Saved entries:
=== Begin Enclosure ===

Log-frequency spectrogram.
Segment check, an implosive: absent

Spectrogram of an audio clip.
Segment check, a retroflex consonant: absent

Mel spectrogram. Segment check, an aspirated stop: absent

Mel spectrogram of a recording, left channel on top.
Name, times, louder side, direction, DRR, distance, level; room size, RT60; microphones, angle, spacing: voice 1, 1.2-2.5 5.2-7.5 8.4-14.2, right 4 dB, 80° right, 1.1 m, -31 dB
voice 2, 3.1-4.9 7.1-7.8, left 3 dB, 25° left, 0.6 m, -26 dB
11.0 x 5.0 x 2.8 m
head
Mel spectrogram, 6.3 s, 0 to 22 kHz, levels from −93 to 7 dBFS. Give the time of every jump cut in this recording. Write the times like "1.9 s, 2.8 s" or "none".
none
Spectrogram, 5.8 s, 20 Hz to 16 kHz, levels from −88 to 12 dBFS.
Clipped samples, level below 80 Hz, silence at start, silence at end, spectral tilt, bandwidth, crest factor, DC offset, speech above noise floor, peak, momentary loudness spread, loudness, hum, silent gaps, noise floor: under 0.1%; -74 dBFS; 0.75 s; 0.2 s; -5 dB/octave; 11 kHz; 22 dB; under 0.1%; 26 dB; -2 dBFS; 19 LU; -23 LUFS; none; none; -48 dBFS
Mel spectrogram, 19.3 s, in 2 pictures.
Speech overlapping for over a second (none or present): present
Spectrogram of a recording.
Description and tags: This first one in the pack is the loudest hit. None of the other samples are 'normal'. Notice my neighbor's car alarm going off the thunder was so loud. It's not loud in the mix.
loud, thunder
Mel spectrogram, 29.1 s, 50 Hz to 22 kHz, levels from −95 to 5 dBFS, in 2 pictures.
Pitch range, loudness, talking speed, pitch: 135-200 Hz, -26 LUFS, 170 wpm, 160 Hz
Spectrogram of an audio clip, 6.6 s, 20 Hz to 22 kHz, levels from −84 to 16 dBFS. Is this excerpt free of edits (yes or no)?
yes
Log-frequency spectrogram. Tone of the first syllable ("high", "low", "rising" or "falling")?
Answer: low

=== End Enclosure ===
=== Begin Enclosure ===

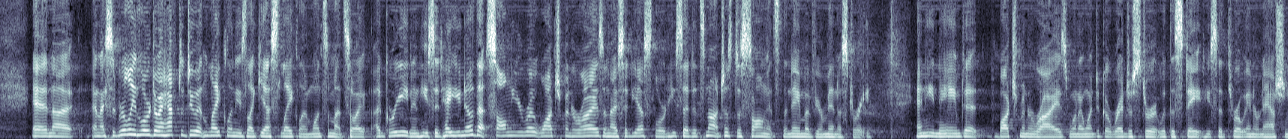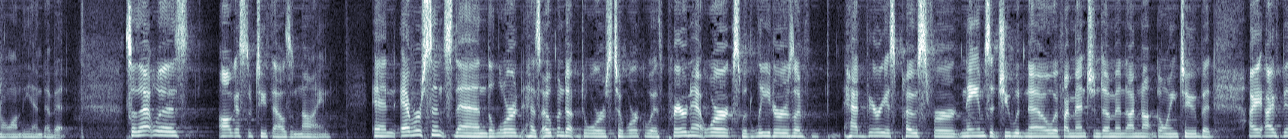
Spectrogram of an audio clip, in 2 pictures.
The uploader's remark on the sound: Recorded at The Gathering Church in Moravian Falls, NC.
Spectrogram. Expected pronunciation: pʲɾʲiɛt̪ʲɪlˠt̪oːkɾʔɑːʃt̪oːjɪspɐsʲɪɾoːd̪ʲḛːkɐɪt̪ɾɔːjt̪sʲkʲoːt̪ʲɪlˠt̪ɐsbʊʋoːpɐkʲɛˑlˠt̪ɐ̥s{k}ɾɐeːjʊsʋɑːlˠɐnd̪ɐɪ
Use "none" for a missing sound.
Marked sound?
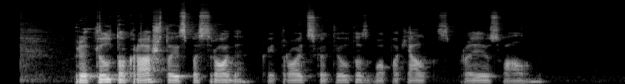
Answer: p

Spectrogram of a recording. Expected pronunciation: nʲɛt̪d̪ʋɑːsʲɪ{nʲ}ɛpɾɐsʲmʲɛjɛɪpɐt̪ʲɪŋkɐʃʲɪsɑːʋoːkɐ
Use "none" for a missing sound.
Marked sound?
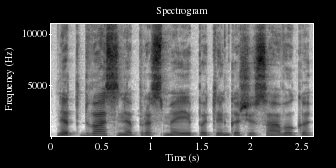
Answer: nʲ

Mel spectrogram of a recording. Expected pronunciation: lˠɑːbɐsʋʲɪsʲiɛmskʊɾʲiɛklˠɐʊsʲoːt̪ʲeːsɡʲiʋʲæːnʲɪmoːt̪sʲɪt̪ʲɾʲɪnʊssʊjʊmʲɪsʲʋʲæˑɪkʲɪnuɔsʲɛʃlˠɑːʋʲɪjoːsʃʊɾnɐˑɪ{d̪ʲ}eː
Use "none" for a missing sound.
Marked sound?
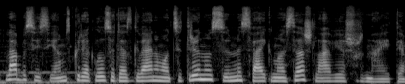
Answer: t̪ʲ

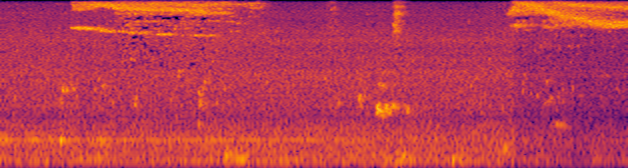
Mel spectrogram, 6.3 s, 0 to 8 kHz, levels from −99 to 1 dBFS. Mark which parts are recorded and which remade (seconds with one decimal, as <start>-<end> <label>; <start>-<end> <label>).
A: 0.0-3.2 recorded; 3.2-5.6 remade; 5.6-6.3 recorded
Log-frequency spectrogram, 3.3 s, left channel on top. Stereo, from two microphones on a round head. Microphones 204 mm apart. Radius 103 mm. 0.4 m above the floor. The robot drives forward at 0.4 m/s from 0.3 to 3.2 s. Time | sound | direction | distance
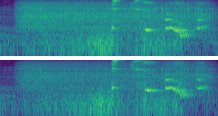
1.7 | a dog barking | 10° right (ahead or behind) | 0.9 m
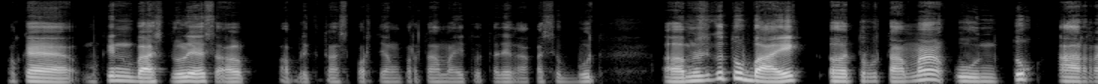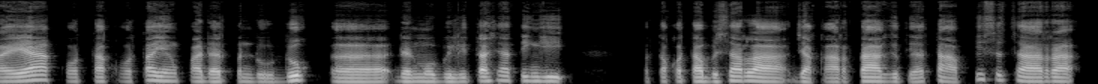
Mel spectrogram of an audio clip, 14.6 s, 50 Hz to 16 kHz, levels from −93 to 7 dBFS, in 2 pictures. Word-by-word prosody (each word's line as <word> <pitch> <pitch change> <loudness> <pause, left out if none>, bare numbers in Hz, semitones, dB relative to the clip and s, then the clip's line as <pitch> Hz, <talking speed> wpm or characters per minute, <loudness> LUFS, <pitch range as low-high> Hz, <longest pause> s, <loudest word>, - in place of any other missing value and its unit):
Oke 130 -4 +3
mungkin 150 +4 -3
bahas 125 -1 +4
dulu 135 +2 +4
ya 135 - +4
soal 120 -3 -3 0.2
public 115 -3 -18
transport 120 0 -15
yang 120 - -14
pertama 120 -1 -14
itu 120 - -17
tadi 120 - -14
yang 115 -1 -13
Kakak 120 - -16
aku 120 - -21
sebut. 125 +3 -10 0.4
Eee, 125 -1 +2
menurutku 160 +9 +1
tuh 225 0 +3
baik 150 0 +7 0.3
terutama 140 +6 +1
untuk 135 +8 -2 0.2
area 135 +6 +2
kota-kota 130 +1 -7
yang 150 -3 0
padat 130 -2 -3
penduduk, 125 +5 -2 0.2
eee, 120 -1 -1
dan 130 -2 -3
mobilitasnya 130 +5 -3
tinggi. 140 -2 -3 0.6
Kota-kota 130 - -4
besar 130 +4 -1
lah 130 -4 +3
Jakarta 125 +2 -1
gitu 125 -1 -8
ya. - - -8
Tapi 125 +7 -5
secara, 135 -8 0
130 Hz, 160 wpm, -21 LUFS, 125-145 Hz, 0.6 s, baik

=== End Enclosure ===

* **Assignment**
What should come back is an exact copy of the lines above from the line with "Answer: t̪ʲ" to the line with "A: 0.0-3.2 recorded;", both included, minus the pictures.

* **Exercise response**
Answer: t̪ʲ

Mel spectrogram, 6.3 s, 0 to 8 kHz, levels from −99 to 1 dBFS. Mark which parts are recorded and which remade (seconds with one decimal, as <start>-<end> <label>; <start>-<end> <label>).
A: 0.0-3.2 recorded; 3.2-5.6 remade; 5.6-6.3 recorded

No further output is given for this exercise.